When the layoffs were rescinded, some of the affected employees had already started training their Cognizant Technology replacements in what’s dubbed the “knowledge transfer” process.”

For more detail on this story, check the NPR interview with Computerworld senior editor,  Patrick Thibodeau.

The last story this week is from The School of Life on ‘The importance of staring out the window’.

“The point of staring out of a window is, paradoxically, not to find out what is going on outside. It is, rather, an exercise in discovering the contents of our own minds. It’s easy to imagine we know what we think, what we feel and what’s going on in our heads. But we rarely do entirely. There’s a huge amount of what makes us who we are that circulates unexplored and unused. Its potential lies untapped. It is shy and doesn’t emerge under the pressure of direct questioning. If we do it right, staring out the window offers a way for us to listen out for the quieter suggestions and perspectives of our deeper selves.”

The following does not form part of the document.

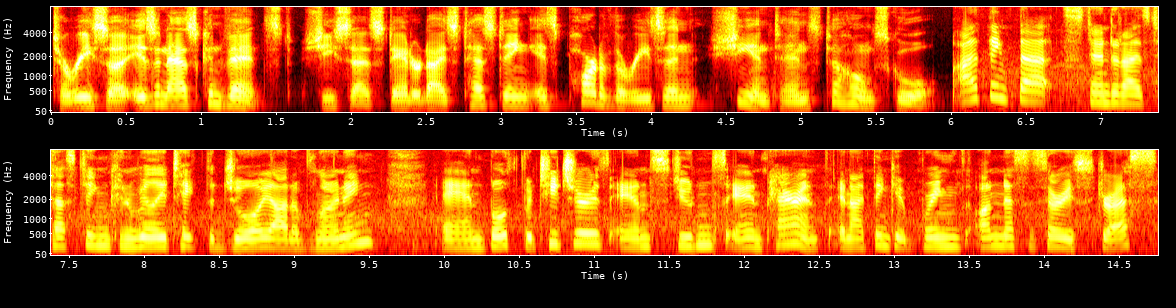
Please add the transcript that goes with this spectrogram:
Teresa isn't as convinced. She says standardized testing is part of the reason she intends to homeschool. I think that standardized testing can really take the joy out of learning, and both for teachers and students and parents, and I think it brings unnecessary stress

“…some of our greatest insights come when we stop trying to be purposeful and instead respect the creative potential of reverie. Window daydreaming is a strategic rebellion against the excessive demands of immediate (but ultimately insignificant) pressures – in favour of the diffuse, but very serious, search for the wisdom of the unexplored deep self.”

The lessons of the week@work – Looking from space we share the same ‘home’ and the responsibility to care for that common home. How? Taking time off, paying attention to nature, disconnecting from technology and reclaiming our humanity.